• [EXERCISE DETAILS]
Nothing but the text of the listing, repeated exactly, belongs in the answer; leave the images out.

• [MATERIAL FOR THIS EXERCISE]
Content starts
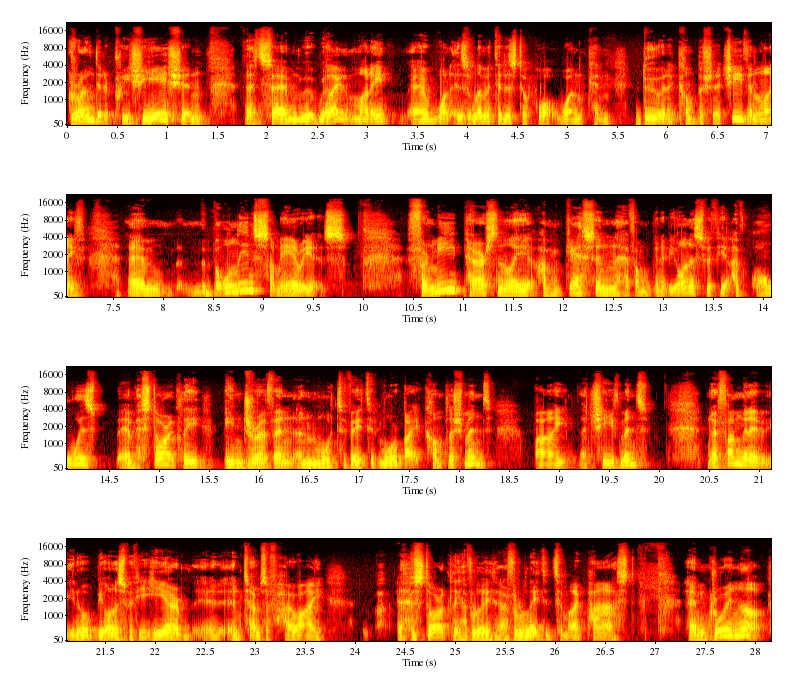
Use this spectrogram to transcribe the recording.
grounded appreciation that um, without money, uh, one is limited as to what one can do and accomplish and achieve in life, um, but only in some areas. For me personally, I'm guessing, if I'm going to be honest with you, I've always um, historically been driven and motivated more by accomplishment, by achievement. Now, if I'm going to, you know, be honest with you here in, in terms of how I historically have related, have related to my past, um, growing up,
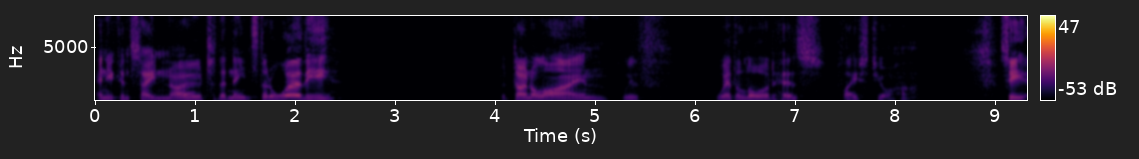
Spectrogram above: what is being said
and you can say no to the needs that are worthy but don't align with where the Lord has placed your heart. See,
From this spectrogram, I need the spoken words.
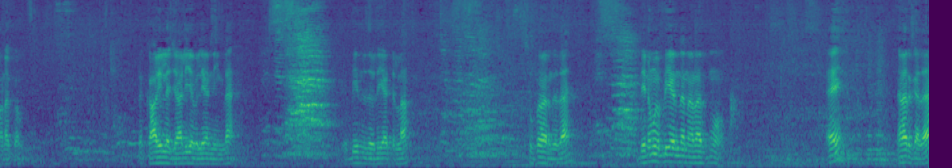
வணக்கம். இந்த காலையில் ஜாலியாக விளையாடினீங்களா? எப்படி இருந்தது விளையாட்டெல்லாம்? சூப்பராக இருந்ததா? தினமும் எப்படியா இருந்தால் நல்லா இருக்குமோ? ஏ? நல்லா இருக்காதா?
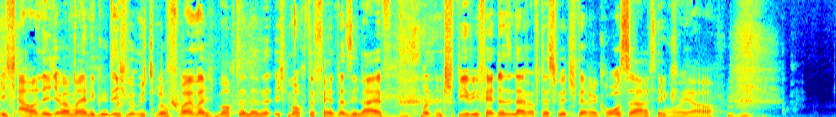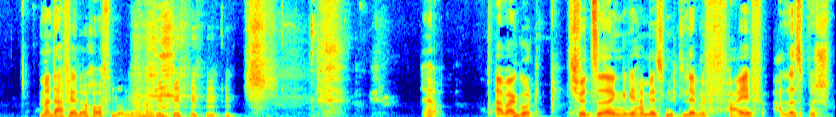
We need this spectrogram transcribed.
Ich auch nicht, aber meine Güte, ich würde mich drüber freuen, weil ich mochte, Level- ich mochte Fantasy Life und ein Spiel wie Fantasy Life auf der Switch wäre großartig. Oh ja. Man darf ja noch Hoffnung haben. ja. Aber gut. Ich würde sagen, wir haben jetzt mit Level 5 alles besprochen,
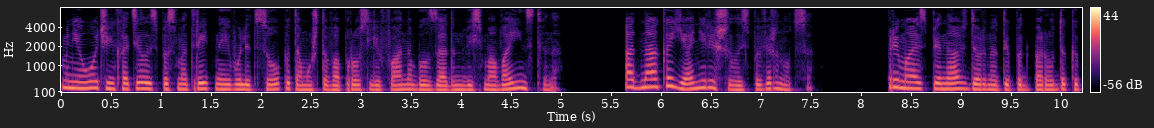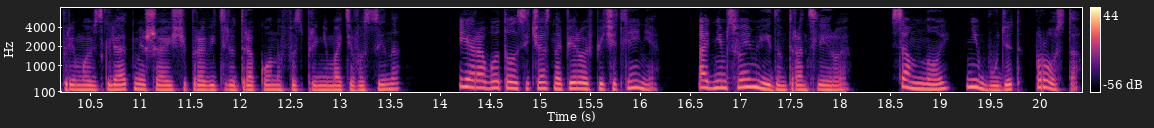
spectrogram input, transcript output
Мне очень хотелось посмотреть на его лицо, потому что вопрос Лифана был задан весьма воинственно. Однако я не решилась повернуться. Прямая спина, вздернутый подбородок и прямой взгляд, мешающий правителю драконов воспринимать его сына. Я работала сейчас на первое впечатление, одним своим видом транслируя. «Со мной не будет просто».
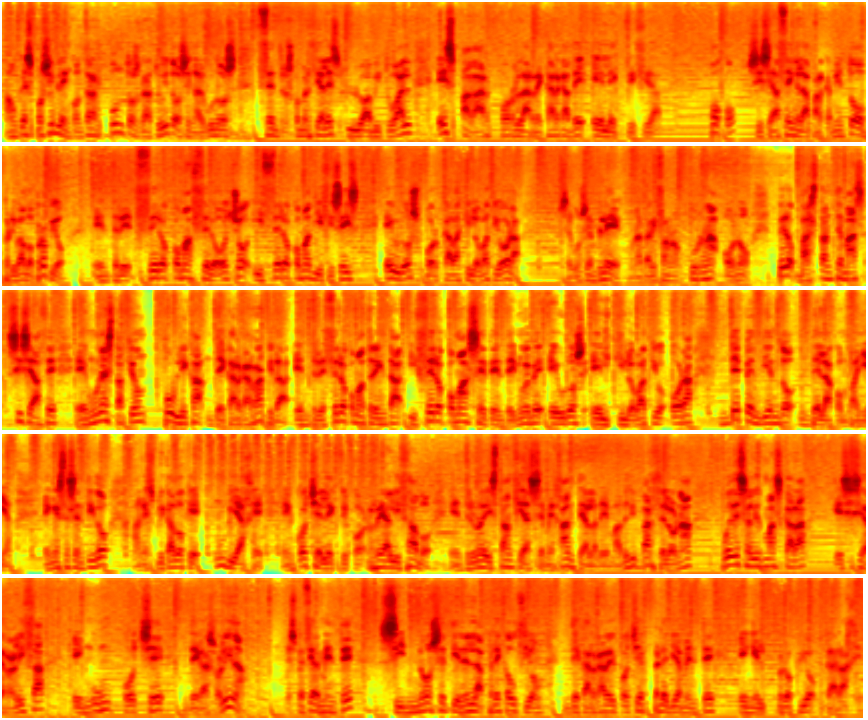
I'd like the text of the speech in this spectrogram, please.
Aunque es posible encontrar puntos gratuitos en algunos centros comerciales, lo habitual es pagar por la recarga de electricidad poco si se hace en el aparcamiento privado propio, entre 0,08 y 0,16 euros por cada kilovatio hora, según se emplee una tarifa nocturna o no, pero bastante más si se hace en una estación pública de carga rápida, entre 0,30 y 0,79 euros el kilovatio hora, dependiendo de la compañía. En este sentido, han explicado que un viaje en coche eléctrico realizado entre una distancia semejante a la de Madrid-Barcelona puede salir más cara que si se realiza en un coche de gasolina especialmente si no se tiene la precaución de cargar el coche previamente en el propio garaje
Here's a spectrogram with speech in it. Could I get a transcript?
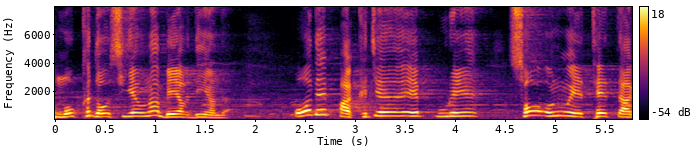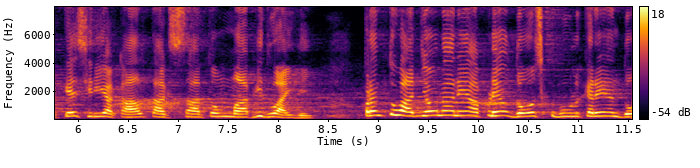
ਮੁੱਖ ਦੋਸ਼ੀ ਹੈ ਉਹਨਾਂ ਬੇਅਬਦੀਆਂ ਦਾ ਉਹਦੇ ਪੱਖ 'ਚ ਇਹ ਪੂਰੇ। ਸੋ ਉਹਨੂੰ ਇੱਥੇ ਤੱਕ ਕਿ ਸ੍ਰੀ ਅਕਾਲ ਤਖਤ ਸਾਹਿਬ ਤੋਂ ਮਾਫੀ ਦਵਾਈ ਗਈ। ਪਰੰਤੂ ਅੱਜ ਉਹਨਾਂ ਨੇ ਆਪਣੇ ਉਹ ਦੋਸ਼ ਕਬੂਲ ਕਰੇ ਹਨ 2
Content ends
• [WRITTEN RESPONSE]
Use this spectrogram to transcribe the recording.
grounded appreciation that um, without money, uh, one is limited as to what one can do and accomplish and achieve in life, um, but only in some areas. For me personally, I'm guessing, if I'm going to be honest with you, I've always um, historically been driven and motivated more by accomplishment, by achievement. Now, if I'm going to, you know, be honest with you here in, in terms of how I historically have related, have related to my past, um, growing up,
Spectrogram above: what is being said
and you can say no to the needs that are worthy but don't align with where the Lord has placed your heart. See,
From this spectrogram, I need the spoken words.
வணக்கம். இந்த காலையில் ஜாலியாக விளையாடினீங்களா? எப்படி இருந்தது விளையாட்டெல்லாம்? சூப்பராக இருந்ததா? தினமும் எப்படியா இருந்தால் நல்லா இருக்குமோ? ஏ? நல்லா இருக்காதா?
We need this spectrogram transcribed.
Ich auch nicht, aber meine Güte, ich würde mich drüber freuen, weil ich mochte, Level- ich mochte Fantasy Life und ein Spiel wie Fantasy Life auf der Switch wäre großartig. Oh ja. Man darf ja noch Hoffnung haben. ja. Aber gut. Ich würde sagen, wir haben jetzt mit Level 5 alles besprochen,
spectrogram input, transcript output
Мне очень хотелось посмотреть на его лицо, потому что вопрос Лифана был задан весьма воинственно. Однако я не решилась повернуться. Прямая спина, вздернутый подбородок и прямой взгляд, мешающий правителю драконов воспринимать его сына. Я работала сейчас на первое впечатление, одним своим видом транслируя. «Со мной не будет просто».
I'd like the text of the speech in this spectrogram, please.
Aunque es posible encontrar puntos gratuitos en algunos centros comerciales, lo habitual es pagar por la recarga de electricidad poco si se hace en el aparcamiento privado propio, entre 0,08 y 0,16 euros por cada kilovatio hora, según se emplee una tarifa nocturna o no, pero bastante más si se hace en una estación pública de carga rápida, entre 0,30 y 0,79 euros el kilovatio hora, dependiendo de la compañía. En este sentido, han explicado que un viaje en coche eléctrico realizado entre una distancia semejante a la de Madrid-Barcelona puede salir más cara que si se realiza en un coche de gasolina especialmente si no se tiene la precaución de cargar el coche previamente en el propio garaje
Here's a spectrogram with speech in it. Could I get a transcript?
ਮੁੱਖ ਦੋਸ਼ੀ ਹੈ ਉਹਨਾਂ ਬੇਅਬਦੀਆਂ ਦਾ ਉਹਦੇ ਪੱਖ 'ਚ ਇਹ ਪੂਰੇ। ਸੋ ਉਹਨੂੰ ਇੱਥੇ ਤੱਕ ਕਿ ਸ੍ਰੀ ਅਕਾਲ ਤਖਤ ਸਾਹਿਬ ਤੋਂ ਮਾਫੀ ਦਵਾਈ ਗਈ। ਪਰੰਤੂ ਅੱਜ ਉਹਨਾਂ ਨੇ ਆਪਣੇ ਉਹ ਦੋਸ਼ ਕਬੂਲ ਕਰੇ ਹਨ 2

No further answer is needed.